About This Recipe
A column forThis recipe incorporates elements of both amla rasa, or sourness, and lavana rasa, or saltiness. According to Ayurveda, amla comes from the elements of fire and earth, while lavana is derived from fire and water. And these two flavors often complement each other in many dishes.
When I started my journey with fermentation, I realized there are so many layers of sourness; amla is all about opening up your tastebuds and expanding the range of flavors you can taste in a dish. In the Ayurvedic tradition, sour foods help produce saliva, stimulate the appetite and digestion, and even get emotions going. But in excess, sour foods can cause heat and congestion, weakening the body.
In Ayurveda, salty foods are linked to an enthusiastic attitude and their ability to help maintain and absorb minerals, electrolytes, and water in the body.
All salt is sodium. However, different types of salt are said to have unique properties. Table salt, for example, is highly processed — pure sodium — which can be dehydrating and causes fluctuations in vitals like cholesterol. Complex salts, like pink salt, are more diluted in sodium and can help keep your body mineralized because of the other elements they contain. Fermentation enhances flavors and makes the nutrients of ginger more bioavailable.
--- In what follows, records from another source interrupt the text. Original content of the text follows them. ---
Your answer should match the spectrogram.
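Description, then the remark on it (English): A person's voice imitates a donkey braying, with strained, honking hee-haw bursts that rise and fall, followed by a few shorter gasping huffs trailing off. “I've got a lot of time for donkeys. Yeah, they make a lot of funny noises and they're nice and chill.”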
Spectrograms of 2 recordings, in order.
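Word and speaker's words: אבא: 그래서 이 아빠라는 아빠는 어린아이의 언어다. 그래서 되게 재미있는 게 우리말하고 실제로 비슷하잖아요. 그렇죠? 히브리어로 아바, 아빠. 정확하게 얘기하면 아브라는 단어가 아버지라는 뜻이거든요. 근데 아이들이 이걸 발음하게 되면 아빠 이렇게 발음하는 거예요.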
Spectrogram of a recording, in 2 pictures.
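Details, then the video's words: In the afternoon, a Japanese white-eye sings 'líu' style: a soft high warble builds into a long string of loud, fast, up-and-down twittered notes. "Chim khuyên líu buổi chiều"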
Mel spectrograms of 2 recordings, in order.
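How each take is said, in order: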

Keep a jar of pickled ginger in your refrigerator and serve alongside any meal — it’s a great pop of flavors to enhance all the other rasas.
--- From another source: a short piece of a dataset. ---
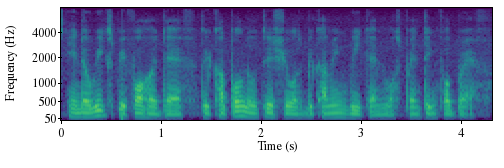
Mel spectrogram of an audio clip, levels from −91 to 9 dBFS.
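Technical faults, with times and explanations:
0.60 s, block of digital silence: 5 ms of audio cuts out and back without a fade, a gap so short it is heard as a tick or dip rather than silence.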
Equipment: Glass jar with lid, big enough to fit 2 cups (or 375 ml) of liquid.
- 1 cup (75 g) ginger, peeled and julienned
- 4 (6 g) green chiles, sliced thin
- ½ tsp (1 g) lime zest
- 10 Tbsp lime juice (about 5 limes)
- 1½ tsp (10 g) pink salt
- 2 Tbsp (30 ml) apple cider vinegar
Step 1Mix all the ingredients in a bowl.
Step 2Add the mixture to a clean glass jar and seal it. Leave to ferment in a cool dark place for up to 24 hours at room temperature before refrigerating. Serve alongside any meal.